KQED has streamed online Maya Angelou’s groundbreaking 1968 series “Blacks, Blues, Black!” — but these shows haven't aired on television for over 50 years. KQED-Channel 9 will broadcast all 10 episodes of the series on television every Tuesday at 7 p.m. from Dec. 19 to Feb. 20.  

In 2009 Alex Cherian, Library services specialist and Bay Area television archivist, rediscovered the series in a canister of archival film from the Corporation for Public Broadcasting. “Blacks, Blues, Black!” celebrates the culture and history of Africa and the influence of Black culture on American society.

Associate Professor of Kinesiology Nicole Bolter presented at the Western Society for Physical Education of College Women annual conference, which took place Nov. 16 – 19 in Pacific Grove.  

Co-authors include two undergraduate researchers, Alexa Carreon and Kimberly DeBoer, who worked on data analysis and interpretation as part of their culminating experiences as Kinesiology majors. The presentation is titled, “Exploring Parents’/Guardians’ Reasons for Not Retuning to a Sports-Based Youth Development Program.” The authors reported on the qualitative reasons why parents and guardians might not re-enroll their child in the Junior Giants — a free non-competitive coed summer baseball and softball league that serves 30,000 players each year. This work is supported by a grant from the Giants Community Fund to evaluate the program and widely disseminate the findings. 

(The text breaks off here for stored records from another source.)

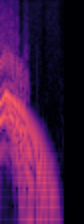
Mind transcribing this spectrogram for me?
Boom!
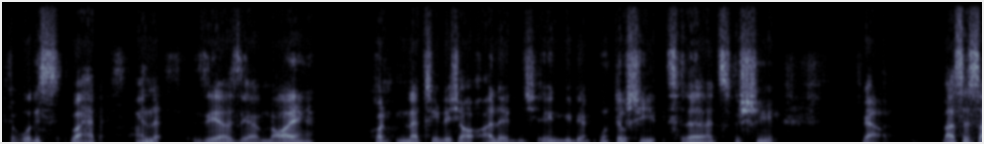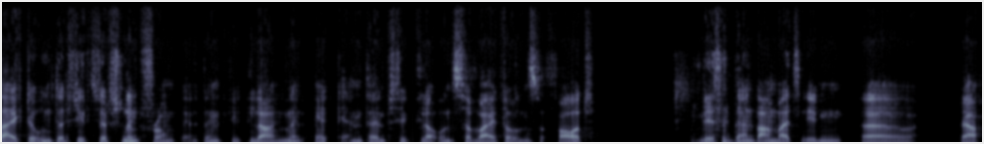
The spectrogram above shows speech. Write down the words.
Für uns war das alles sehr, sehr neu, konnten natürlich auch alle nicht irgendwie den Unterschied äh, zwischen, ja, was ist eigentlich der Unterschied zwischen einem Frontend-Entwickler, einem Backend-Entwickler und so weiter und so fort. Wir sind dann damals eben äh, ja,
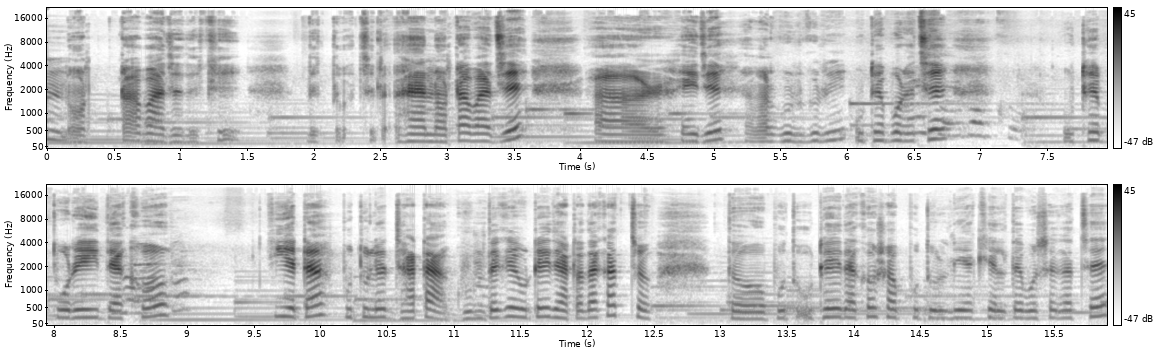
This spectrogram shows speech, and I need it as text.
নটা। বাজে দেখি, দেখতে পাচ্ছি না। হ্যাঁ নটা বাজে। আর এই যে আমার গুড়গুড়ি উঠে পড়েছে। উঠে পড়েই দেখো, কি এটা? পুতুলের ঝাঁটা? ঘুম থেকে উঠেই ঝাঁটা দেখাচ্ছ? তো পুতু, উঠেই দেখো, সব পুতুল নিয়ে খেলতে বসে গেছে।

Bolter published a book on Nov. 14, titled “The Self-Regulated Eater: Trust Your Body, Trust Yourself, Transform Your Eating,” which focuses on helping people transition from the external control of a diet mindset to internal regulation. The book is a mother-daughter collaboration with Kay Bolter, a clinical psychologist with 30 years of expertise in the treatment of eating disorders. Kay Bolter is also an SF State alumna, having received her master’s degree in Special Education in 1975. The book is intended for practitioners and educators who work with individuals that struggle struggling with emotional eating and bingeing. 

Rachel Scherr, Nutrition and Dietetics lecturer, co-authored a publication titled “Methods for Assessing Health Outcomes Associated with Food Insecurity in the U.S. College Student Population: A Narrative Review” in the journal Advances in Nutrition. Her co-authors are Marcela Radtke, a Propel Postdoctoral Fellow in epidemiology and population health at the Stanford University School of Medicine, and Francene Steinberg of the UC Davis Department of Nutrition. 

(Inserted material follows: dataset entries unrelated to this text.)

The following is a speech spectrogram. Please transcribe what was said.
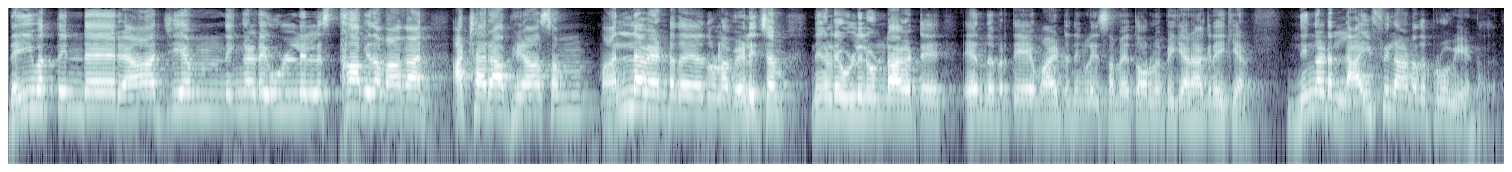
ദൈവത്തിന്റെ രാജ്യം നിങ്ങളുടെ ഉള്ളിൽ സ്ഥാപിതമാകാൻ അക്ഷരാഭ്യാസം അല്ല വേണ്ടത് എന്നുള്ള വെളിച്ചം നിങ്ങളുടെ ഉള്ളിൽ ഉണ്ടാകട്ടെ എന്ന് പ്രത്യേകമായിട്ട് നിങ്ങൾ ഈ സമയത്ത് ഓർമ്മിപ്പിക്കാൻ ആഗ്രഹിക്കുകയാണ്. നിങ്ങളുടെ ലൈഫിലാണത് പ്രൂവ് ചെയ്യേണ്ടത്.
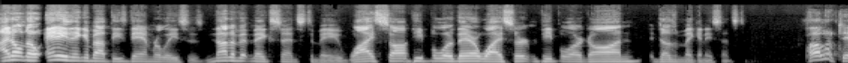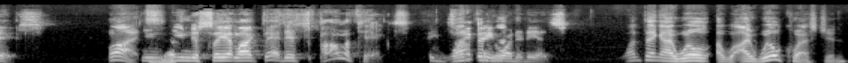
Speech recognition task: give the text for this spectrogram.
I don't know anything about these damn releases. None of it makes sense to me. Why some people are there, why certain people are gone. It doesn't make any sense to me. Politics. But You, you can just say it like that. It's politics. Exactly what it is. one thing I will I will question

Scientists are unclear if climate change will dissipate the famous fog that hovers over San Francisco. However, Geography and Environment Assistant Professor Sara Baguskas has studied the effects of fog on strawberries. To grow, the fruit relies partly on moisture provided by the marine layer. 

“Strawberry crops have greater water-use efficiency during fog events compared to non-foggy periods,” Baguskas told KQED’s “Bay Curious” on Nov. 30. “Even though the total amount of light that’s used by plants is lower like it’s dimmer, the photons are scattered, and so more of the leaves are engaged in photosynthesis in the plant.” 

As 2023 draws to a close, the Veteran Documentary Corps, in partnership with El Dorado Films, invites the campus community to view free screenings of two films that were chosen for their inspirational and uplifting subjects. The corps wishes all veterans and non-veterans a peaceful and happy holiday season. 

Through Friday, Dec. 15: “Tim Kochis: Purple Heart”: In his own words, Vietnam War veteran Tim Kochis shares his inspirational journey from being a combat-wounded Purple Heart recipient to a world-renowned wealth manager in San Francisco. 

Friday, Dec. 15 – Monday, Dec. 25: “Fighter Pilots of Vietnam”: Decades after the end of the Vietnam War, American and Vietnamese fighter pilots gathered to share their perspectives on their pivotal roles. Once enemies, now aging patriots of their countries, the pilots recall their experiences. This uplifting film shows how their fierce encounters led to mutual respect and, ultimately, friendship.  

To honor the veterans in your life, please support VDC’s mission of telling often-previously unknown veteran stories in documentary format by subscribing (free) to its YouTube channel